Protein kinase A itself is activated by the hormone adrenaline. Epinephrine binds to a receptor protein that activates adenylate cyclase. The latter enzyme causes the formation of cyclic AMP from ATP; two molecules of cyclic AMP bind to the regulatory subunit of protein kinase A, which activates it allowing the catalytic subunit of protein kinase A to dissociate from the assembly and to phosphorylate other proteins.

Returning to glycogen phosphorylase, the less active "b" form can itself be activated without the conformational change. 5'AMP acts as an allosteric activator, whereas ATP is an inhibitor, as already seen with phosphofructokinase control, helping to change the rate of flux in response to energy demand.

Epinephrine not only activates glycogen phosphorylase but also inhibits glycogen synthase. This amplifies the effect of activating glycogen phosphorylase. This inhibition is achieved by a similar mechanism, as protein kinase A acts to phosphorylate the enzyme, which lowers activity. This is known as co-ordinate reciprocal control. Refer to glycolysis for further information of the regulation of glycogenesis.

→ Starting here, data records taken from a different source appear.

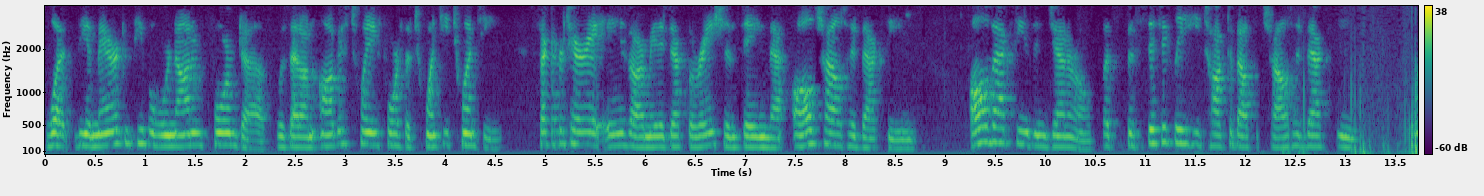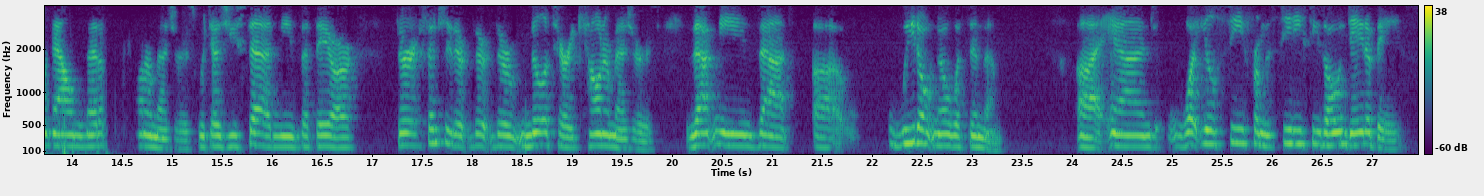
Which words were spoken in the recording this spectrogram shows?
what the American people were not informed of was that on August 24th of 2020, Secretary Azar made a declaration saying that all childhood vaccines, all vaccines in general, but specifically he talked about the childhood vaccines, now medical countermeasures, which, as you said, means that they are they're essentially they're, they're, they're military countermeasures. That means that uh, we don't know what's in them. Uh, and what you'll see from the CDC's own database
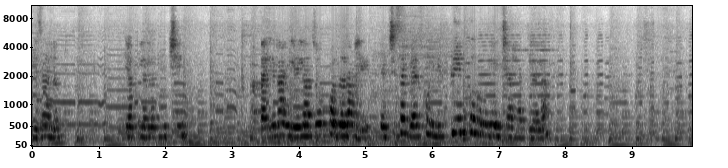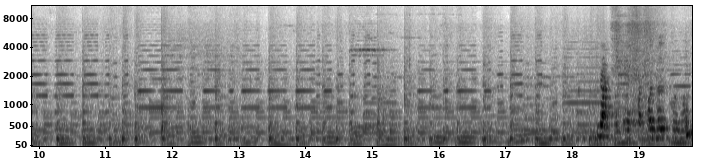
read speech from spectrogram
हे झालं. की आपल्याला ह्याची आता हे राहिलेला जो पदर आहे त्याची सगळ्यात पहिली पिन करून घ्यायची आहे आपल्याला. दाखवते पदर करून.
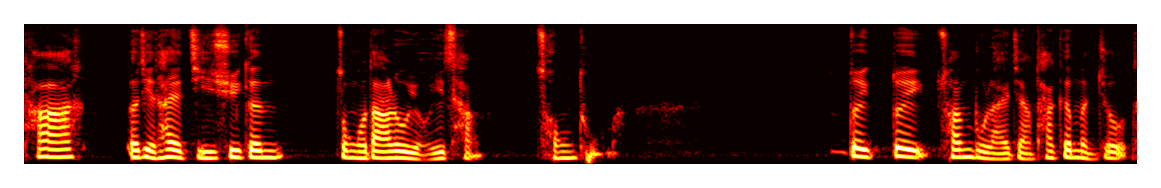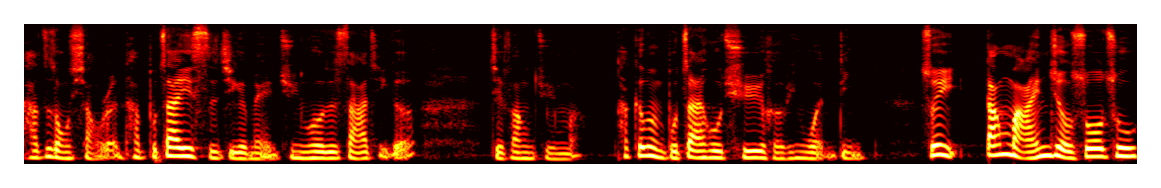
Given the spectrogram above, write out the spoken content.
他而且他也急需跟中国大陆有一场冲突嘛。对对，川普来讲，他根本就他这种小人，他不在意死几个美军，或者是杀几个解放军嘛，他根本不在乎区域和平稳定。所以，当马英九说出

Insulin

Insulin has an antagonistic effect to epinephrine signaling via the beta-adrenergic receptor (G-Protein coupled receptor). When insulin binds to its receptor (insulin receptor), it results in the activation (phosphorylation) of Akt which in turn activates Phosphodiesterase (PDE). PDE then will inhibit cyclic AMP (cAMP) action and cause inactivation of PKA which will cause Hormone Sensitive Lipase (HSL) to be dephosphorylated and inactive so that lipolysis and lipogenesis is not occurring simultaneously.

Calcium ions

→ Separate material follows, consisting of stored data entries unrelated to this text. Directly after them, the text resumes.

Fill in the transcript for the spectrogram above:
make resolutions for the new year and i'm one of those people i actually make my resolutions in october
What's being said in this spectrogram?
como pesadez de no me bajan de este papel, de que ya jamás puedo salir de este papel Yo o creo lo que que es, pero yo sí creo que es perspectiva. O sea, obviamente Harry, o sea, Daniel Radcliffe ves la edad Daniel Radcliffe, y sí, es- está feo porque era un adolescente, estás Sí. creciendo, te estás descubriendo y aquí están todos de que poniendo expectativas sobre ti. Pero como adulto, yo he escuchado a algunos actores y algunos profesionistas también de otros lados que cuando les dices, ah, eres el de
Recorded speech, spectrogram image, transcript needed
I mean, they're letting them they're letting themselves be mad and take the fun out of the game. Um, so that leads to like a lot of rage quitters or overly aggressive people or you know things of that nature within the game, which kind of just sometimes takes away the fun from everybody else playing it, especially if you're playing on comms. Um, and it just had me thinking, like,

Calcium ions or cyclic AMP (cAMP) act as secondary messengers. This is an example of negative control. The calcium ions activate phosphorylase kinase. This activates glycogen phosphorylase and inhibits glycogen synthase.

See also

External links

  • The chemical logic of glycogen synthesis
This article was sourced from Creative Commons Attribution-ShareAlike License; additional terms may apply. World Heritage Encyclopedia content is assembled from numerous content providers, Open Access Publishing, and in compliance with The Fair Access to Science and Technology Research Act (FASTR), Wikimedia Foundation, Inc., Public Library of Science, The Encyclopedia of Life, Open Book Publishers (OBP), PubMed, U.S. National Library of Medicine, National Center for Biotechnology Information, U.S. National Library of Medicine, National Institutes of Health (NIH), U.S. Department of Health & Human Services, and USA.gov, which sources content from all federal, state, local, tribal, and territorial government publication portals (.gov, .mil, .edu). Funding for USA.gov and content contributors is made possible from the U.S. Congress, E-Government Act of 2002.
 
Crowd sourced content that is contributed to World Heritage Encyclopedia is peer reviewed and edited by our editorial staff to ensure quality scholarly research articles.
 
By using this site, you agree to the Terms of Use and Privacy Policy. World Heritage Encyclopedia™ is a registered trademark of the World Public Library Association, a non-profit organization.
 


Copyright © World Library Foundation. All rights reserved. eBooks from Project Gutenberg are sponsored by the World Library Foundation,
a 501c(4) Member's Support Non-Profit Organization, and is NOT affiliated with any governmental agency or department.